:: WHAT TO WORK ON ::
Starting at the top line and ending at the bottom one, repeat the entries exactly and drop every picture.

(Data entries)
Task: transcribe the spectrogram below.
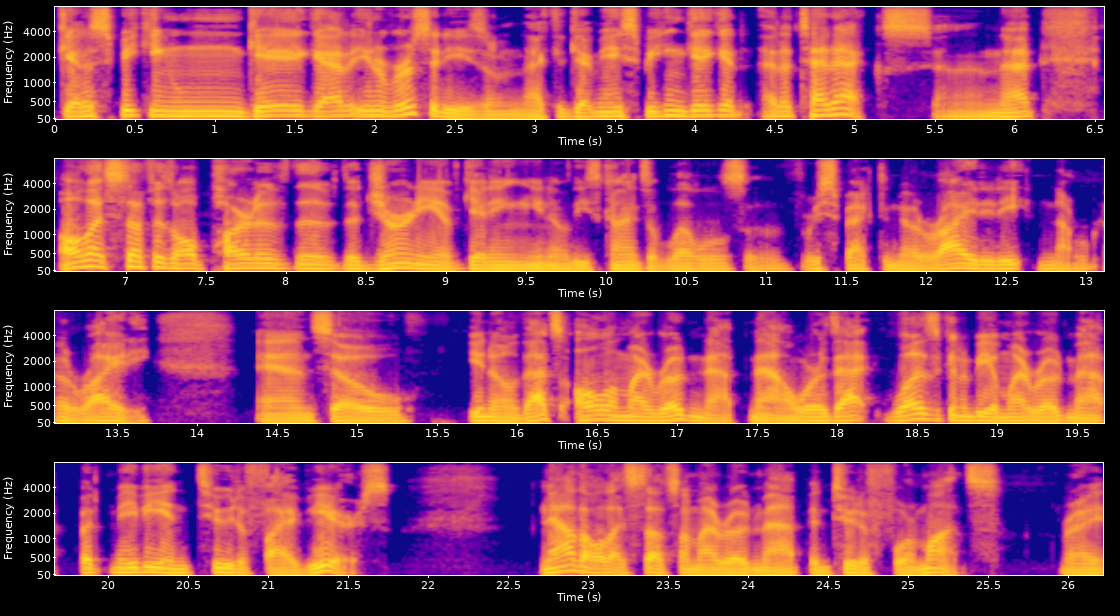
get a speaking gig at universities and that could get me a speaking gig at, at a TEDx and that all that stuff is all part of the, the journey of getting, you know, these kinds of levels of respect and notoriety, notoriety. And so, you know, that's all on my roadmap now, where that was going to be on my roadmap, but maybe in two to five years. Now that all that stuff's on my roadmap in two to four months, right?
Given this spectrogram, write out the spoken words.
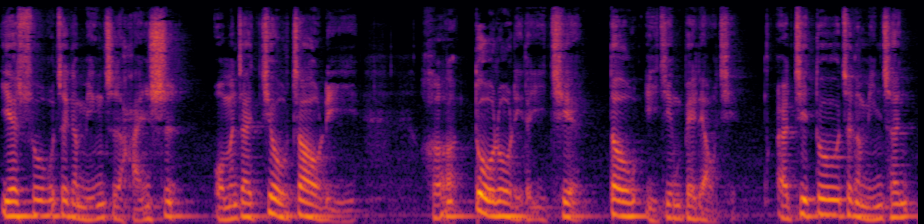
耶稣这个名字含是我们在旧造里和堕落里的一切。”都已经被了结，而基督这个名称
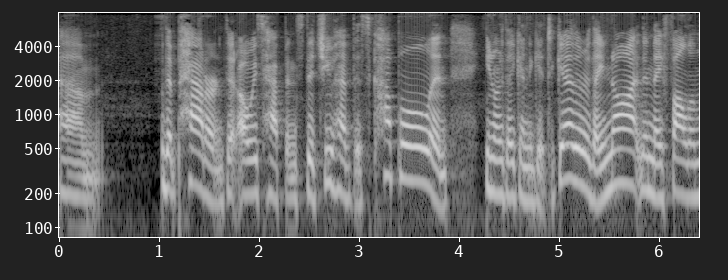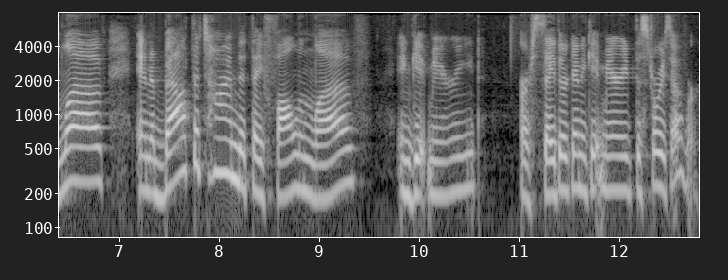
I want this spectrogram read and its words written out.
Um, the pattern that always happens that you have this couple and you know are they going to get together are they not and then they fall in love. And about the time that they fall in love and get married or say they're going to get married the story's over.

:: EXERCISE OUTPUT ::
Task: transcribe the spectrogram below.
get a speaking gig at universities and that could get me a speaking gig at, at a TEDx and that all that stuff is all part of the, the journey of getting, you know, these kinds of levels of respect and notoriety, notoriety. And so, you know, that's all on my roadmap now, where that was going to be on my roadmap, but maybe in two to five years. Now that all that stuff's on my roadmap in two to four months, right?
Given this spectrogram, write out the spoken words.
耶稣这个名字含是我们在旧造里和堕落里的一切。”都已经被了结，而基督这个名称
I want this spectrogram read and its words written out.
Um, the pattern that always happens that you have this couple and you know are they going to get together are they not and then they fall in love. And about the time that they fall in love and get married or say they're going to get married the story's over.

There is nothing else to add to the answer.